Hundimägi: The Time Has Come to Consider Raising the National Debt (4)
Statistics Estonia reported this week that the Estonian economy grew 1.3 percent in Q2. It was a worse-than-expected result. In the following opinion piece, Aivar Hundimägi, deputy editor-in-chief of the business daily Äripäev, ponders whether it is a signal that the government should be more open to borrowing.
The slowdown of economic growth once again elicits the question of whether the Estonian government should boost economic development with the help of borrowed money. By contrast with many other countries, the Estonian government has stayed true to a firm principle: in bad times it will not try to add momentum to economic growth by way of borrowing, state investments and increasing public sector spending.
In an August 13 editorial, the business daily Äripäev criticized the current government for sluggishness in seeking ways to speed up economic development. Instead of encouraging the public debate, the government has impeded it. The long-reigning Reform Party has been inflexible and stubborn on the issue of increasing debt.
Contrary to the government coalition, I believe that now is the right time for society to weigh the benefits and detriments of increasing the national debt.
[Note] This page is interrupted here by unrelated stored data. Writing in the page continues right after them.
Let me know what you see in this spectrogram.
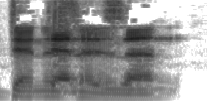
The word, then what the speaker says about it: denizen: Say that word again. – Denzians. – Denzians. – You have never played a role-playing game. – Why? How would you say it? – It's Denizen.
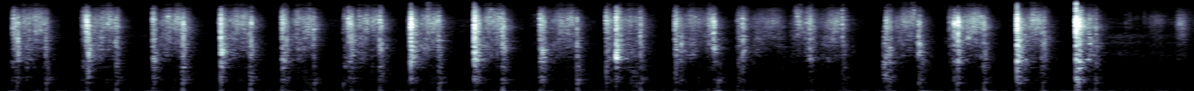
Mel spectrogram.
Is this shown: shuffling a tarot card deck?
yes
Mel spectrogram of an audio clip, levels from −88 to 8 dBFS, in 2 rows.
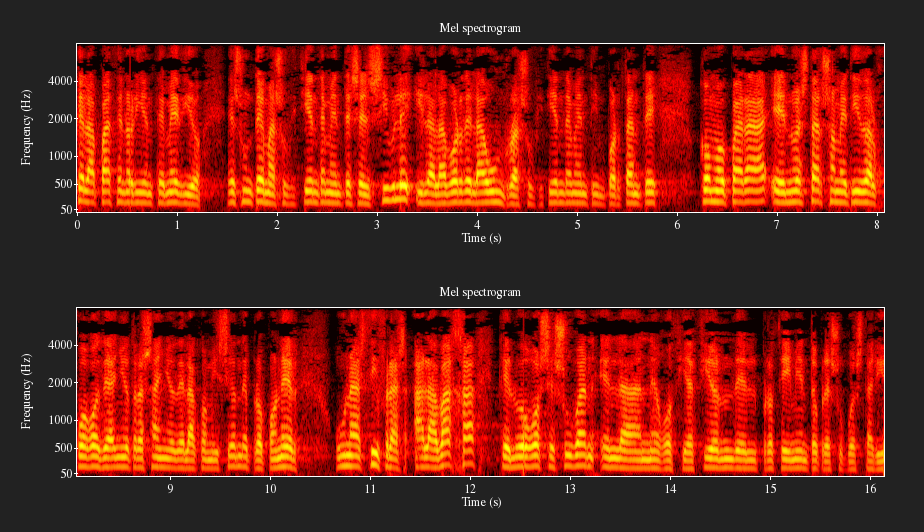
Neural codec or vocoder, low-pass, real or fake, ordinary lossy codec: none; none; real; none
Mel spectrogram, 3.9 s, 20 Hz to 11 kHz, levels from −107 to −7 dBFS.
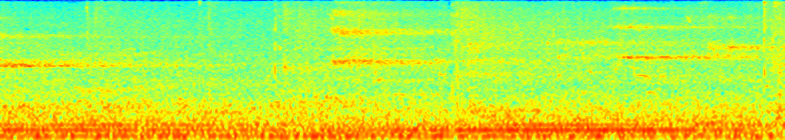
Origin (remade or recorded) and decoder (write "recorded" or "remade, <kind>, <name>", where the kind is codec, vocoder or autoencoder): recorded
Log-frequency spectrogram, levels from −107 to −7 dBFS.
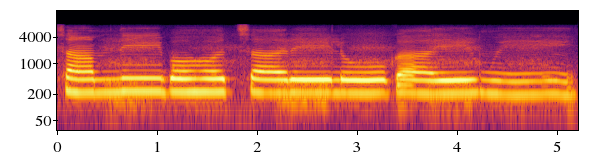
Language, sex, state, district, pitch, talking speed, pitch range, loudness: Hindi, female, Madhya Pradesh, Bhopal, 215 Hz, 80 wpm, 210-225 Hz, -13 LUFS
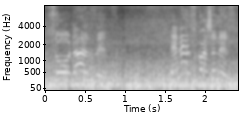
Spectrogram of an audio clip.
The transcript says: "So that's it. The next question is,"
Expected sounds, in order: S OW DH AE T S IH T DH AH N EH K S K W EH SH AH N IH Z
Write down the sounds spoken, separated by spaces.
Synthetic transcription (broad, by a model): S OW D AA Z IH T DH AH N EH S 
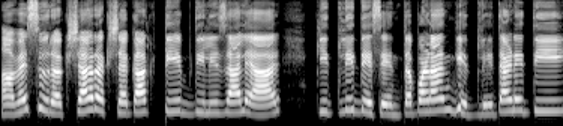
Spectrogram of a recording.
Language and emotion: Goan Konkani, happy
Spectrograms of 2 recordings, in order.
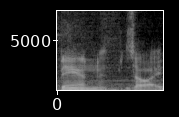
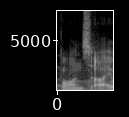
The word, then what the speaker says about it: banzai: Banzai, not bonsai, which is, you know, a term used by...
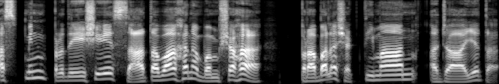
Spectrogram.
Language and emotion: Sanskrit, neutral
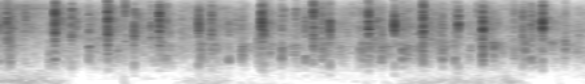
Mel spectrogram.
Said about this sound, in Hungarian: Kemény Istvánnal fog beszélgetni, egy nagy tapsot hagy kérek neki.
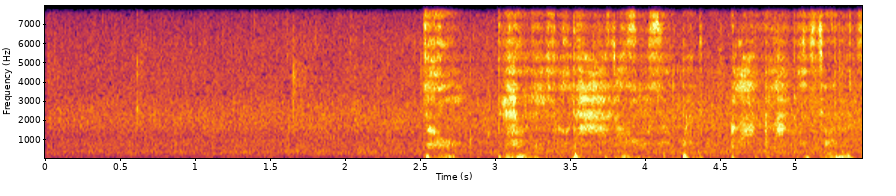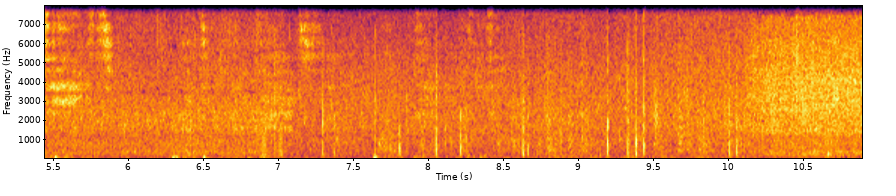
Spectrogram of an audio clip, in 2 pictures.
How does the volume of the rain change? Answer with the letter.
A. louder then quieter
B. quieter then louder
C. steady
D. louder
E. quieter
D.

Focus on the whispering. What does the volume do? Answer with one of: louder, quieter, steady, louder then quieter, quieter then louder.
quieter.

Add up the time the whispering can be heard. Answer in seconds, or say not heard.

In both good and bad times, the economic engine of Estonia has been the private sector. That is understandable because the private sector is the quickest to sense the changes that are occurring in the economy and the quickest to adjust. If the government tried to level out economic cycles by investing, adjusting to economic decline would not be so abrupt and painful.
One of the reasons that economic growth is slowing is that the momentum of private sector investments has abated. In such a situation, the state could, through investments, take the role of helping to fill the gap. Once economic growth speeds up, the state can slow down the pace of its investments.
In Estonia, an important counterargument against increasing public debt has been that future generations must foot the bill for major loans that are taken today. They will be able to do that either by increasing debt or cutting spending. Several southern European countries are a good example of the seriousness of the hangover that follows a borrowing frenzy.
Another major argument is tied to Estonia's private sector debt. Private sector debt grew rapidly during the last economic boom. If the state had behaved like the private sector, the recovery from the economic crisis would have been even more painful. The low national debt acted as a parachute that gave the Estonian economy a smoother landing when the real estate bubble burst.
But the arguments against increasing public sector debt do not mean that the state should avoid borrowing at all costs in an economic recession. What is important is how and for what purpose borrowed money is used. Increasing public debt is not necessarily a bad decision when the state fast-tracks already planned investments during a recession.
The Estonian economy has not yet fallen into a decline and analysts see positive signs that indicate that economic growth will continue in the coming quarters (true, at a more arduous pace).
For instance, in July the European economic trust index rose, which the director of the Institute of Economic Research, Marje Josing, said is in good correlation with GDP indicators.
Analysts reckon that in the second quarter, the Eurozone economy began rising again after a long period. The Eurozone economy declined in the six previous quarters. Germany, to which the Estonian economy is closely tied through Scandinavia, is doing relatively well.
Since there is no reason to speak of a recession in Estonia either, the state does not have to rush to borrow money in order to soften the decline cycle or to help turn the economy around. Right now is the right time to set the plow and debate whether, in the event of a recession, it would be wise for the government to increase its debt. This question can only be answered once we have discussed the agreed potential investments, which the state could implement in a fast-track fashion in the event of a recession.
This piece was originally a weekly commentary on Vikerraadio.